Confident that the right kind of finance and accounting talent can be found to support its growth, Genpact is pushing forward with plans to expand its operations in Guatemala City. The company currently employs about 1,000 people but that number will likely climb dramatically with the expansion.
Nitin Bhat, Vice President & Country Manager at Genpact in Guatemala, outlined expansion plans with Nearshore Americas last week which include opening a second facility within the city in the near term. Although Bhat did not specify how many people will be hired, local sources say the company could potentially double the size of its labor force.

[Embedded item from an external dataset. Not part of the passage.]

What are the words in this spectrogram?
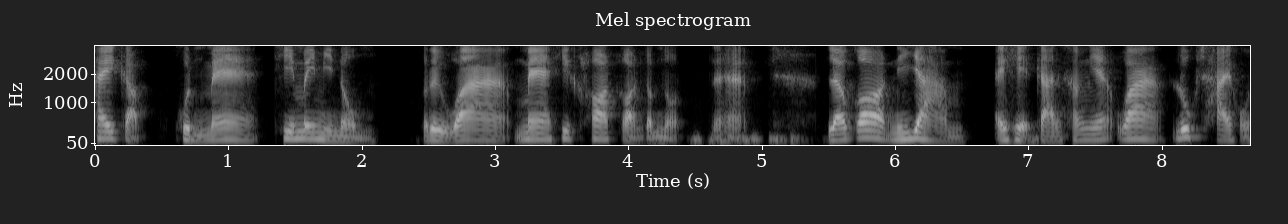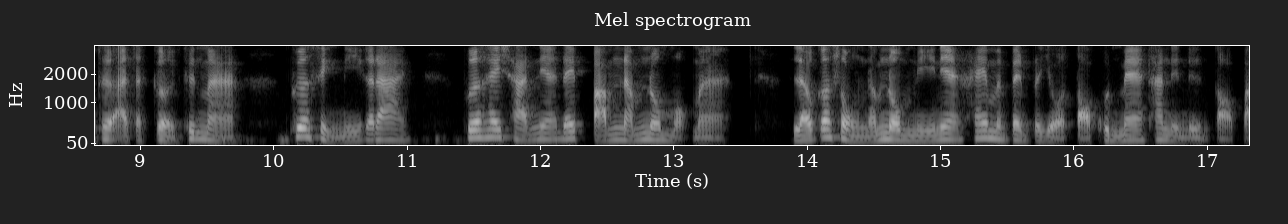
ให้กับคุณแม่ที่ไม่มีนม หรือว่าแม่ที่คลอดก่อนกำหนดนะฮะแล้วก็นิยามไอเหตุการณ์ครั้งนี้ว่าลูกชายของเธออาจจะเกิดขึ้นมา เพื่อสิ่งนี้ก็ได้ เพื่อให้ฉันเนี่ยได้ปั๊มน้ำนมออกมา แล้วก็ส่งน้ำนมนี้เนี่ยให้มันเป็นประโยชน์ต่อคุณแม่ท่านอื่น ๆ ต่อไป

Genpact’s positive experiences in Guatemala City appear to be similar to that of Capgemini, another major BPO and global sourcing player which also performs F and A functions. The expansion by Genpact naturally raises the question of how quickly the firm can hire and train associates to perform processes like general accounting and procurement tasks. Bhat admits that Guatemala City does not have a lot of history to fall back on in nurturing a global services ecosystem, where college graduates would automatically be aware of some of the career options available.

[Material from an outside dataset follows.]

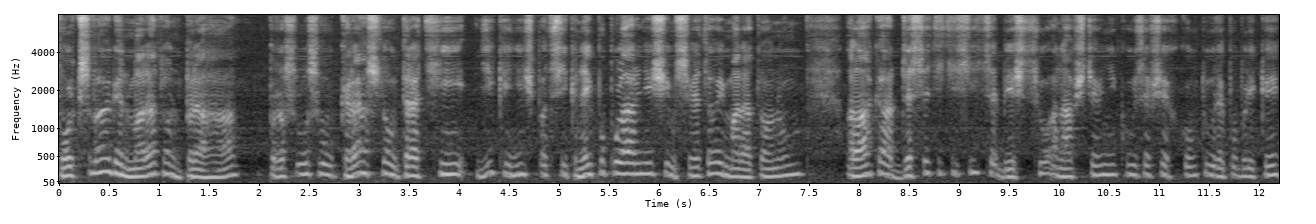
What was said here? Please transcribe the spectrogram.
Volkswagen Marathon Praha proslul svou krásnou tratí, díky níž patří k nejpopulárnějším světovým maratonům a láká desetitisíce běžců a návštěvníků ze všech koutů republiky,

“The industry is not as established.. it has not been here a long time. People may not be looking at this as a long term career option,” said Bhat, who adds that Genpact tries hard to change that perception by stressing the career opportunities available with Genpact.

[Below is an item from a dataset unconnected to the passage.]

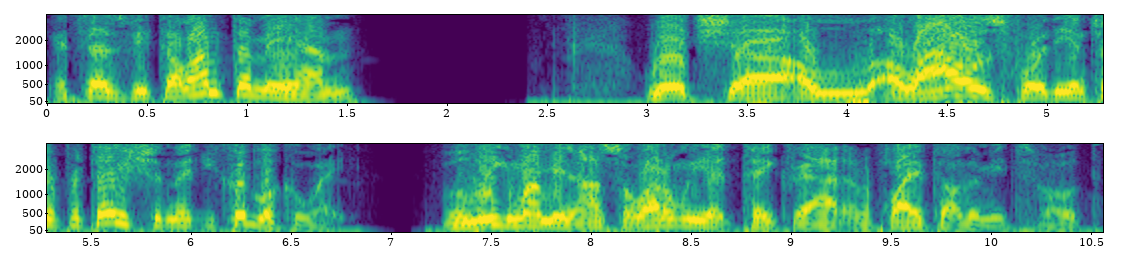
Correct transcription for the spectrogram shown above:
it says v'talamta mehem, which uh, allows for the interpretation that you could look away. So why don't we uh, take that and apply it to other mitzvot?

Originally, the firm’s facility provided exclusively call center services, but as the company contracted more clients from the U.S. seeking finance and accounting, Bhat said recruitment efforts uncovered “plentiful F/A talent.” At the current time, the company delivers more F/A services to Latin American clients than those based in the US.
Don’t expect Genpact to put all of its bets on Guatemala alone. “We are actively considering opening other Nearshore operations,” he said, singling out Brazil and Colombia as being “on the radar.” He said the organization considers both the inherent attractiveness of a particular country along with “customer appetite.”
Colombia continues to appear on the short list of many global sourcing and BPO providers. A recent decision by HP to open a delivery center in Medellin may well turn out to be a bellweather moment in the transformation of Colombia, once considered an “off limits” destination for global delivery. Colombia country representatives have done their part to curry interest also. The vice president of the country recently traveled to India and visited Infosys, among other organizations, sources say. But the same sources say Infosys simply will not set up shop in Colombia because of the lingering stigma the country carries in the eyes of U.S. based customers. Rival TCS however has already established a small operation in the country.
As for Genpact, the provider undoubtedly has to seriously be examining destinations beyond Guatemala and the two facilities it operates in Mexico – Juarez and Caborca.